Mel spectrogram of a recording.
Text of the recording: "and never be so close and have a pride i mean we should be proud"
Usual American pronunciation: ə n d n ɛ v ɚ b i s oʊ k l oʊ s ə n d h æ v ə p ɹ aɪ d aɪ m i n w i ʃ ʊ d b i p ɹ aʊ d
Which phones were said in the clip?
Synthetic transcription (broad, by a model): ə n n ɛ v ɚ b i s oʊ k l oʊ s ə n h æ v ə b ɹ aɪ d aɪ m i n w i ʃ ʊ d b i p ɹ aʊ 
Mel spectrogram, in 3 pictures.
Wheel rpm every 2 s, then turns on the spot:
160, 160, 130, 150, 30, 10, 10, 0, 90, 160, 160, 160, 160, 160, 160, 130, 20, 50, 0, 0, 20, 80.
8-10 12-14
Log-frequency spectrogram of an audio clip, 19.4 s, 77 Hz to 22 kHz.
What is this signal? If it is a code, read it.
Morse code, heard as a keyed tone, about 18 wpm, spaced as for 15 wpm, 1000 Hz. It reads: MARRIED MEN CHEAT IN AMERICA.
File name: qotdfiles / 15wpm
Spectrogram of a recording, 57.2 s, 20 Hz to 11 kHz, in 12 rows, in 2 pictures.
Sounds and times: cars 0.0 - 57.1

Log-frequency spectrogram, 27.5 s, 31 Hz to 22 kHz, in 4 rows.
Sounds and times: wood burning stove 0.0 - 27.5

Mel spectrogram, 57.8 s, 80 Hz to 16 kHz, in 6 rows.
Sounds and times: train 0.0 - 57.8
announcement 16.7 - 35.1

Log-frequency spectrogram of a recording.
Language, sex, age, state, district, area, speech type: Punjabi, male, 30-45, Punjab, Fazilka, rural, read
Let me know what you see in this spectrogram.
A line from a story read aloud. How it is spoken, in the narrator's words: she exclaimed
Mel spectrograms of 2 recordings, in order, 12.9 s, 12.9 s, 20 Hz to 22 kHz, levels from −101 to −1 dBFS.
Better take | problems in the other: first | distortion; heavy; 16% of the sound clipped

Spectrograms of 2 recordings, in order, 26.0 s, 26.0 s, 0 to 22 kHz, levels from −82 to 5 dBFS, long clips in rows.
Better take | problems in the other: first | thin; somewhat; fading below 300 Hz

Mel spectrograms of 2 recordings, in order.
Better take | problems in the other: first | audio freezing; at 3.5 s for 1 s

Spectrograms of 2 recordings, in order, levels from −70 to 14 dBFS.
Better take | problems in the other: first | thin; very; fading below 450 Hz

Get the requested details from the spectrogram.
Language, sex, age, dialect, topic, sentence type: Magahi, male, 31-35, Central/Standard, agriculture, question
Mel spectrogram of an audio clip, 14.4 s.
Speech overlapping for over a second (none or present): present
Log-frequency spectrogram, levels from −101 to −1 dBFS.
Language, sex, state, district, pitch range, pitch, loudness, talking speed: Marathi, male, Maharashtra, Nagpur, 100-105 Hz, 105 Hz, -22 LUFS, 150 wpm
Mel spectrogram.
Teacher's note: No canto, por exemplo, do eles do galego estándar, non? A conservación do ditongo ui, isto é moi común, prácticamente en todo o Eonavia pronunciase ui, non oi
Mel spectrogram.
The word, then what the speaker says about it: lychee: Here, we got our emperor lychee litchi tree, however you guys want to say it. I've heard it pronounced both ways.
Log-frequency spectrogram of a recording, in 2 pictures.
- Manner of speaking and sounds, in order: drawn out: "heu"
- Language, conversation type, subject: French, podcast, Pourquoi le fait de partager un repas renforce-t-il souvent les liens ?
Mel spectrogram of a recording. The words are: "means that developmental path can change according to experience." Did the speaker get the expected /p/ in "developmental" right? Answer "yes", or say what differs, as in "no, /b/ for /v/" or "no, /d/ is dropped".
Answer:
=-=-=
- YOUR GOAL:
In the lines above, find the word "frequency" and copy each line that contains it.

- RESULT OF THE EXERCISE:
Log-frequency spectrogram of an audio clip, 19.4 s, 77 Hz to 22 kHz.
Log-frequency spectrogram, 27.5 s, 31 Hz to 22 kHz, in 4 rows.
Log-frequency spectrogram of a recording.
Log-frequency spectrogram, levels from −101 to −1 dBFS.
Log-frequency spectrogram of a recording, in 2 pictures.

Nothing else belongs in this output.